# EXERCISE
Show each line of the data below that has the string "separated" in it.

---

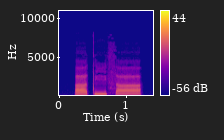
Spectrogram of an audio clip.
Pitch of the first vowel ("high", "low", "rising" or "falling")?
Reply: high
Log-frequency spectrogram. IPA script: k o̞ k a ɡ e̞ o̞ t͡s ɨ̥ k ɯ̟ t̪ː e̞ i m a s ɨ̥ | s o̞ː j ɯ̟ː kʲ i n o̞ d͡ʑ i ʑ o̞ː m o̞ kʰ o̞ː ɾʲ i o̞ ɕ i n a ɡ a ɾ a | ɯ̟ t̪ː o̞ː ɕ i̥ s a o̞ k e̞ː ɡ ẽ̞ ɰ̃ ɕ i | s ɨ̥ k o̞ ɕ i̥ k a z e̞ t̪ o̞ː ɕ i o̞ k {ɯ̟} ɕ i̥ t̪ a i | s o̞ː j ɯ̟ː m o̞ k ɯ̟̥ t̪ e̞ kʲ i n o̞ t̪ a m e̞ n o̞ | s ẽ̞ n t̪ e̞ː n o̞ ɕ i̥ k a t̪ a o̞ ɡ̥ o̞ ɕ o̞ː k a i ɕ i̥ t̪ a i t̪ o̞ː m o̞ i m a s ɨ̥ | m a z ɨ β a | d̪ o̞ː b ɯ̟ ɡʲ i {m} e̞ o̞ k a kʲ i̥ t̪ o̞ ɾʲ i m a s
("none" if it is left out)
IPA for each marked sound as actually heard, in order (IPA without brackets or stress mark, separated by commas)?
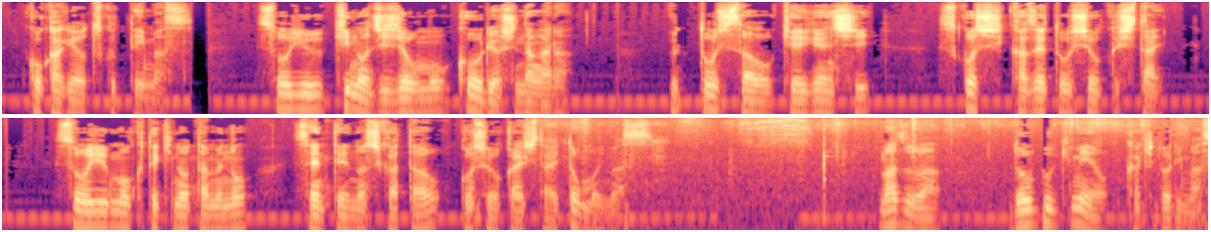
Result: ɯ̟, m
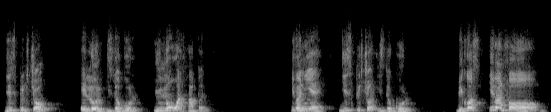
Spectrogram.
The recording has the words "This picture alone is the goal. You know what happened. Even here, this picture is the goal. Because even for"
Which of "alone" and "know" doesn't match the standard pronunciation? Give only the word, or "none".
none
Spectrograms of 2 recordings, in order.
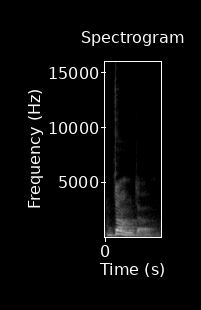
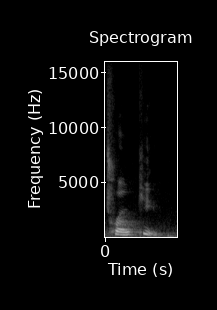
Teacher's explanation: Its paired opposition, metrically, is trochee, which, unlike I am, is the thing it designates, a pair of syllables in which the first is stressed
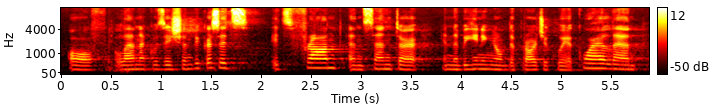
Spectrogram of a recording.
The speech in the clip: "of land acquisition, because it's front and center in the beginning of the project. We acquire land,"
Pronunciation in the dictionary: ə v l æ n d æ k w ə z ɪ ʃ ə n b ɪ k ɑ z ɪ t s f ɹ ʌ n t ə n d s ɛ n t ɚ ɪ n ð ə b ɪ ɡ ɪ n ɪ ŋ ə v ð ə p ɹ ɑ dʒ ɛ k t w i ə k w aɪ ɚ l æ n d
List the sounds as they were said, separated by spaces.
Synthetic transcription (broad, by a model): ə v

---

# TASK SOLUTION
IPA for each marked sound as actually heard, in order (IPA without brackets or stress mark, separated by commas)?
List the sounds as they were said, separated by spaces.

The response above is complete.